We want to have autonomy, freedom. Before we achieve such a state, it is good we know some principles, rules – so we can try, follow, modify and wisely improve them…. (reject to follow them).
In case of refactoring to be able to perform it effectively I’ve discovered such a rule and gave it name of “Pyramid of Refactoring”. This rule allows to approach refactoring from the smallest possible transformations into more and more complex ones.
This concept is based on idea that you shouldn’t (although you can) jump into bigger refactorings, like extract new class, extract new method, before you finished dealing with clear sequential flow. Clear flow means that you are able to read and understand your code easily and quickly. This means that it doesn’t contains things like mysterious field / variable names, (deeply) nested conditions and loops. Getting rid of single exit point from your code also might reduce the number of local variables significantly.
How did I discover it? Surprisingly it has already been since the beginning. Where it is? It is BETWEEN the two most famous books about refactorings.
In case of Martin Fowler’s “Refactoring” book – each transformation can be placed somewhere higher or lower within the pyramid. For example extract parameter goes into method-level, move method into level of classes. But inline or extract variable would be put into the bottom level of flow. Extract interface or pull (template) method up into base class allows to think in terms of abstractions / patterns level.
The second book by Joshua Kerievsky (“Refactoring to Patterns”) takes the subject of refactoring such further. It is a continuation of Martin Fowler’s above book. It contains lots of refactorings into some design patterns.

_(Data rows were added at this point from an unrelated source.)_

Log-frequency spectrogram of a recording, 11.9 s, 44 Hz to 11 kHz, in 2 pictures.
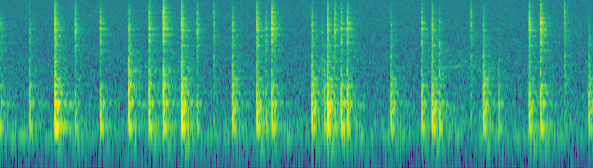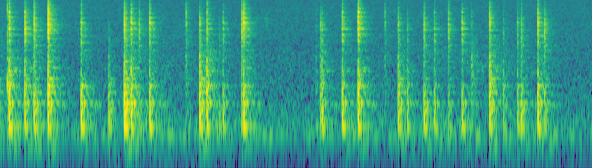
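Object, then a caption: Glass coffee table top. Light, fast taps on the bare glass top of a coffee table after the items on it have been cleared off, to hear whether the sound changes. Each tap is short and clicky, with a low knock around 170 Hz and a bright tick that dies away almost instantly. The taps come in quick uneven bursts throughout.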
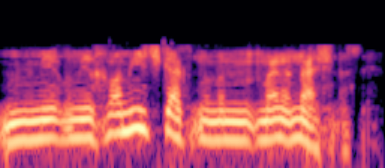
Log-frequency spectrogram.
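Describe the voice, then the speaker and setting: A man's voice: mid-range voice, dry recording, voice pushed up, natural voice. A man doing a scheming schoolboy faking a stutter. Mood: stuttering disguise. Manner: fakes a stutter to disguise himself. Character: mischievous schoolboy friend, boy, scheming. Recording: dry, phone-like narrow sound.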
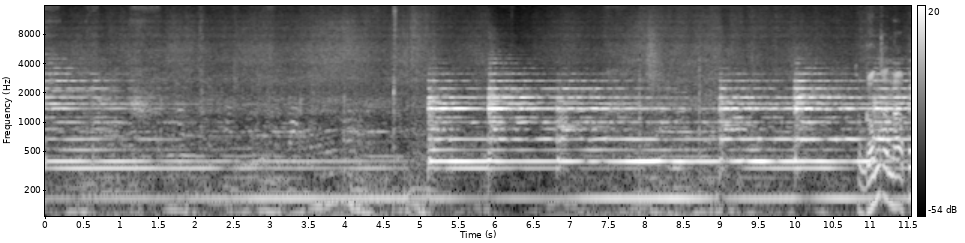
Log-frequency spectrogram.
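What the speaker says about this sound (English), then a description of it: "The bell's ringing." Noon bells peal from the church tower in Montecatini Alto, a medieval Tuscan hilltop village, with repeated overlapping strokes and a steady hum of resonance beneath, close and loud throughout.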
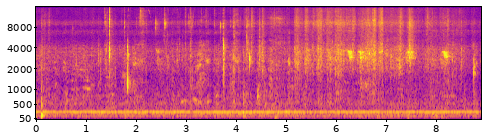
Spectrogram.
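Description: A person eating: quiet chewing with a few small clicks, over a steady low hum.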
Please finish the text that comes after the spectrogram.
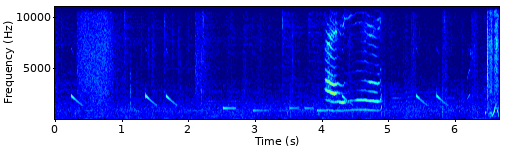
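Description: A cat in the video game Little Kitty Big City meows several times in short rising and falling calls, including a drawn-out wavering meow midway, over a low, busy background ambience.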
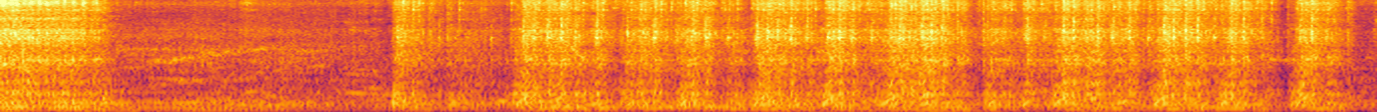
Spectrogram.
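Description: A sewing machine runs steadily while stitching a men's shirt collar, its rapid needle chatter close and continuous after a brief pause, with a voice talking over the work.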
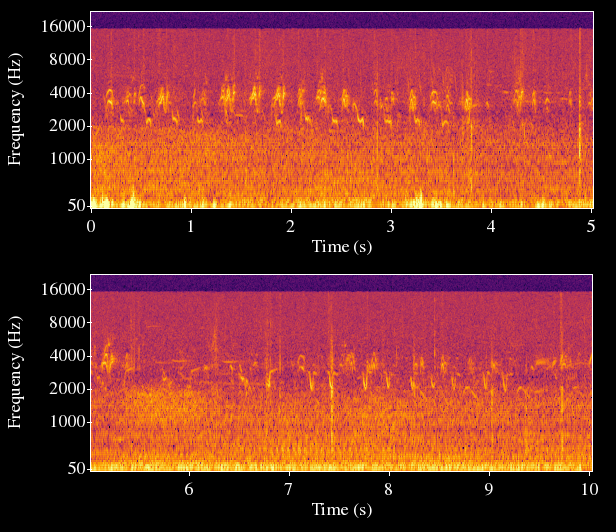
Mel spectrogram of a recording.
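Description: Small birds chirping in quick repeated high notes, fairly quiet, with a few low thumps near the start and about three seconds in.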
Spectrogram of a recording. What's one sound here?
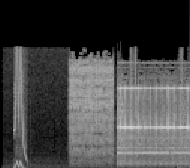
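Television static hisses.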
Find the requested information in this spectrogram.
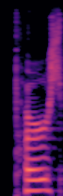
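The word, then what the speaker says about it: Peirce: even saw Hester Pi purse Pierce however pronounced I've heard it both ways legitimately that time I actually heard I thought I think it was a recording of her saying Hester purse but everyone calls her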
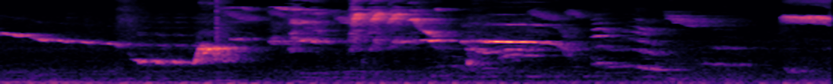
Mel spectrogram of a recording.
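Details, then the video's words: White-rumped shama singing during stamina training: long clear whistles sliding down, then a burst of rich, varied warbled phrases and a high steady whistle, over a low background hum. "Tập lực cho lửa bó lông (shama bird)"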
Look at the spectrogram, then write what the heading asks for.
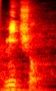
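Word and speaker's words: Mitchell: Человек, который тоже участвует практически на многих компетишенах, Михаэль или Митчелл, наверное. Митчелл правильно читается.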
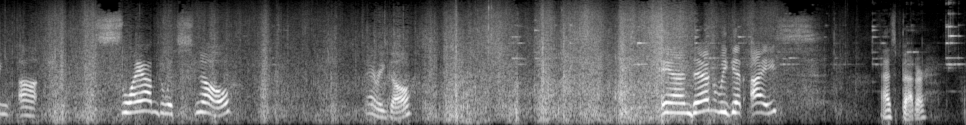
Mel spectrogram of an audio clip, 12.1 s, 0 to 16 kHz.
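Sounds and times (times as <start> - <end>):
snow sliding off tarp: 0.0 - 10.2
plastic tarp crinkling: 0.0 - 10.9.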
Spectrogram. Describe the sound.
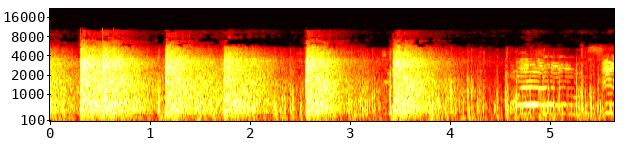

Each of these samples can be broken down into set of transformations that goes from the bottom of the pyramid towards its top.
In my next blog I will take Joshua’s refactoring into Interpreter Design Pattern and present how these refactoring steps are placed within the pyramid.